I decided to make this installment of Accidentally car-free part recreational, part professional. So I packed up my laptop and a few other work supplies and walked over to the Chattahoochee Coffee Company at the Eddy at Riverview Landing.
I love coffee shops. I love meeting people in coffee shops, working in coffee shops, and getting to know regulars in coffee shops. I’ve underutilized Chattahoochee Coffee Company, and I plan to remedy that, starting with this walk. Having a coffee shop within walking distance is a treasure.
According to Google Maps, the route I took made the one-way trip 1.7 miles, but I added a good bit of distance to the round-trip by exploring the industrial cul de sacs west of Riverview Road.
The route I took was Brookside Dr. -> Roberts Drive -> Oakdale Road -> Dickerson Drive -> Riverview Road.
The first mile of the trip was in typical suburban subdivision like the photo below.
The notable thing about the whole walk was that there are a number of steep hills like this one at the top of Roberts Drive as it intersects with Oakdale Road.
Dickerson Drive is interesting because it is one of the last remnants of the semi-rural roads that covered South Cobb as recently as the 1980s. The sad thing is the wooded area in the steep dropoff has become a dumping area for old furniture, tires, and the normal kinds of smaller litter people throw from cars.
One of the traits of driving everywhere is that you don’t necessarily notice things like this, and if a problem is never noticed, it never gets fixed.
The bottom of Dickerson Drive features a few of the industrial sites that still dominate large parts of Riverview Road.
As I rounded the corner onto Riverview Road, both the finished parts of Riverview Landing and what seems like the perpetual construction of new buildings came into view.
I really do hate to dwell on the negative things I see along my routes, because the walks are for the most part enjoyable, but I have to point out things like this.
The image below is of a nearly new mixed-use path crushed by either trucks or heavy construction equipment parked on them. This isn’t the only one of these. There are several along the section of path closest to Dickerson Drive, where it ends. Constructing the path only to have it crushed by equipment involved in building out the same mixed-use project is really pretty insane.
When I worked in construction and related industries, we didn’t really have to be told “don’t damage the existing work,” but if we did damage something, the subcontractor we worked for was responsible for the repairs.
So now we arrive at the good part.
I bought a cup of coffee, sat at one of the outside tables, and worked outside, switching to iced tea later. It was a bit cloudy, and occasionally a tractor-trailer would roar by, but overall the experience reminded me of living a block from Joe’s Coffee in East Atlanta, before marriage and work brought me to Cobb County.
After I’d worked for a couple of hours, I wandered around back, and learned something I didn’t know. Smyrna built a city park adjacent to the river and the development, but I had never checked to see what Smyrna had named the park.
Mystery solved. It’s Riverview Park, which is the obvious name for it. This is the bandstand in front of rows of bleachers.

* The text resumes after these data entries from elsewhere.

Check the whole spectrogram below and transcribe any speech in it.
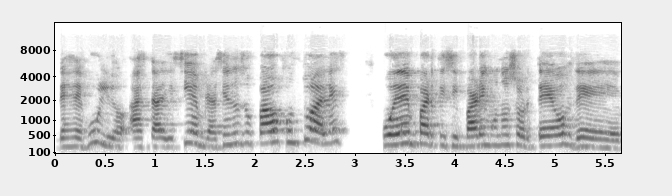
desde julio hasta diciembre haciendo sus pagos puntuales, pueden participar en unos sorteos de,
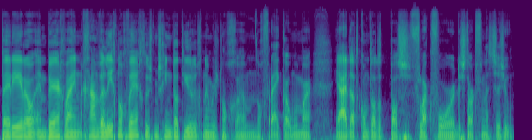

I wandered around the edge of the river, taking photos of things I’d photographed many times before, explored some of the industrial cul de sacs on the opposite side of Riverview Road, then made the trek back home.
In the next article I intend to turn my attention to cycling, beginning with pulling my bike out of the garage, inventorying my supplies, and seeing whether I can do enough maintenance on it myself to get it roadworthy.
While I can do a lot of my grocery shopping by foot, the bicycle will extend my reach considerably.